Data items
-*-
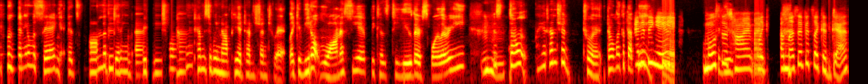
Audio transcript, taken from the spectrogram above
like what Daniel was saying, it's on the beginning of every TV show. How many times do we not pay attention to it? Like if you don't want to see it because to you they're spoilery, Mhm. just don't pay attention to it. Don't look at that And the page. thing is, most of the time, like unless if it's like a death,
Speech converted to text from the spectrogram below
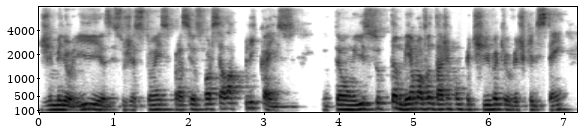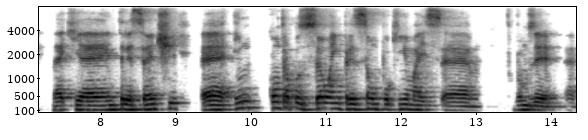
de melhorias e sugestões para a Salesforce, ela aplica isso. Então, isso também é uma vantagem competitiva que eu vejo que eles têm, né, que é interessante é, em contraposição a empresas são um pouquinho mais, é, vamos dizer, é,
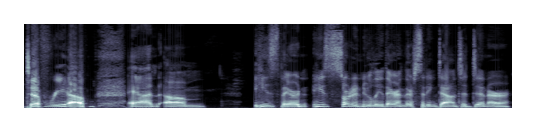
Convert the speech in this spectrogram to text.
deaf rehab, and um, he's there. He's sort of newly there, and they're sitting down to dinner,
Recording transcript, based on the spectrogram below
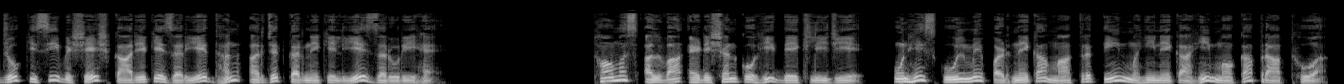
जो किसी विशेष कार्य के ज़रिए धन अर्जित करने के लिए ज़रूरी है। थॉमस अल्वा एडिशन को ही देख लीजिए, उन्हें स्कूल में पढ़ने का मात्र तीन महीने का ही मौका प्राप्त हुआ।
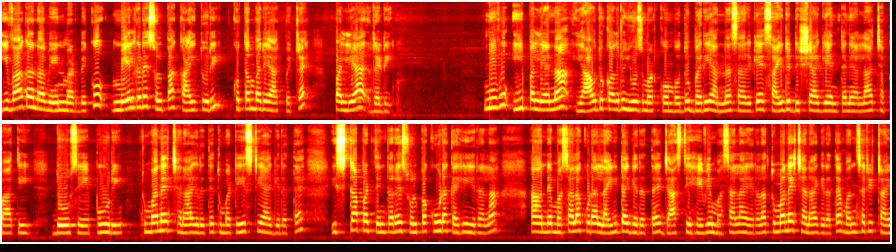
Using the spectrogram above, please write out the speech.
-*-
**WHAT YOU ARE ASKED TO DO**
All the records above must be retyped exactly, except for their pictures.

**RESPONSE TO THE EXERCISE**
Audio transcript, taken from the spectrogram above
like what Daniel was saying, it's on the beginning of every TV show. How many times do we not pay attention to it? Like if you don't want to see it because to you they're spoilery, Mhm. just don't pay attention to it. Don't look at that And the page. thing is, most of the time, like unless if it's like a death,
Speech converted to text from the spectrogram below
de melhorias e sugestões para a Salesforce, ela aplica isso. Então, isso também é uma vantagem competitiva que eu vejo que eles têm, né, que é interessante é, em contraposição a empresas são um pouquinho mais, é, vamos dizer, é,
Convert the speech in this spectrogram to text.
deaf rehab, and um, he's there. He's sort of newly there, and they're sitting down to dinner,
Recording transcript, based on the spectrogram below
जो किसी विशेष कार्य के ज़रिए धन अर्जित करने के लिए ज़रूरी है। थॉमस अल्वा एडिशन को ही देख लीजिए, उन्हें स्कूल में पढ़ने का मात्र तीन महीने का ही मौका प्राप्त हुआ।
Using the spectrogram above, please write out the speech.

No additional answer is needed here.